Just about all adoption agencies providing domestic infant adoption offer open adoption, but that’s where the similarities end. Attitude and commitment to open adoption differ widely between agencies. It is worth the effort to find an agency that will be there for you, your child’s birth mother and birth father, and your child for the long term. Use these tips for finding the right domestic open adoption agency for you. And please add your own tips in the comments!
- Look for an agency that feels more like a child welfare agency rather than an adoption agency. They should be looking for the best home for a child, rather than a child for a home. It’s a feel kind of thing that you’ll get from talking with them.
- Good adoption agencies go out of their way to educate adoptive parents and expectant parents on how to create a successful open adoption and on adoptive parenting in general. Most states do not have significant adoption education requirements for domestic adoptions, so adoption agencies are not required to provide or encourage education; therefore, the mark of a good agency is one that requires the education even though they don’t have too.
- The information adoption agencies provide to expectant parents should reflect what the adoptive parents hear. Spend some time on the adoption agency’s website section aimed at prospective birth parents.
- Adoption agencies should offer different forms of counseling to expectant parents. You would like to see both individual counseling and group counseling, although this is not always possible with smaller agencies. What provisions are made when the birth mother does not live nearby.
- Counseling should be offered to birth parents after the adoption, ideally for as long as they need or want support.
- Ask for references for both former adoptive parents and birth parents.
- Pay particular attention to how birth fathers are treated and how the agency handles unidentified birthfathers. Birth fathers should not be treated as sperm donors.
- Adoption agencies should have someone able to help adoptive parents and birth parents if they hit a snag in their open adoption relationship down the line.
- Check out the birth parent ratings of agencies at Adoption Agency Ratings. With any rating service, throw out the outliers and pay attention to the majority. Anyone can have one bad review, especially with something as emotionally charged as placing your child for adoption.
- Good open adoption agencies are also good financially stable agencies, so check out the Creating a Family’s Three Step Process for Choosing an Adoption Agency, List of Questions to ask when choosing an adoption agency, and Red Flags for Unethical Adoption Agencies.

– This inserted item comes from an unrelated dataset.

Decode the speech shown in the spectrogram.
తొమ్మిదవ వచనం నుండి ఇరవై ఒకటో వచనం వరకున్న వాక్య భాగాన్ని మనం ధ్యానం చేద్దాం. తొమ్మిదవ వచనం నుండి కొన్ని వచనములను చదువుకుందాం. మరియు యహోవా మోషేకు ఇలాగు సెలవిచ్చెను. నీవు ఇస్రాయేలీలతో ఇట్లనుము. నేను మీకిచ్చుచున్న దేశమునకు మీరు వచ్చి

You may want to listen to or download this really terrific Creating a Family show on How to Choose an Adoption Agency with Laura Christianson, author of The Adoption Decision among other books; and Elizabeth Falker, author of The Ultimate Insider’s Guide to Adoption.

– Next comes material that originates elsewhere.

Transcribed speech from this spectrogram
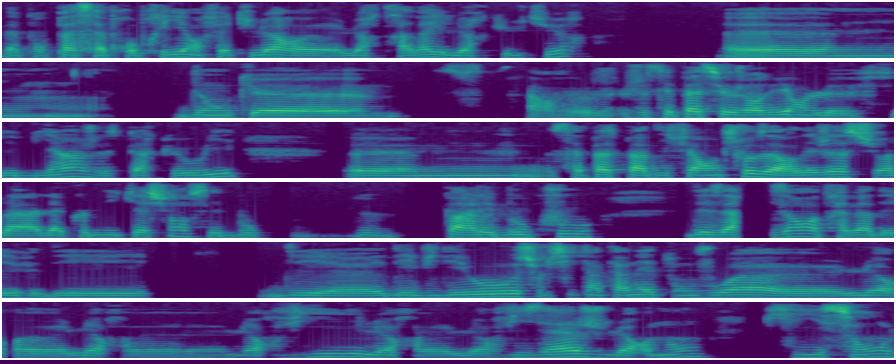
bah, pour pas s'approprier en fait leur leur travail, leur culture. donc alors, je ne sais pas si aujourd'hui on le fait bien, j'espère que oui. ça passe par différentes choses. Alors déjà sur la, communication, c'est de parler beaucoup des artisans à travers des, des, vidéos. Sur le site internet, on voit leur, leur, leur vie, leur, leur visage, leur nom, qui sont,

What have we left out? What should adoptive parents look for when choosing an open adoption agency?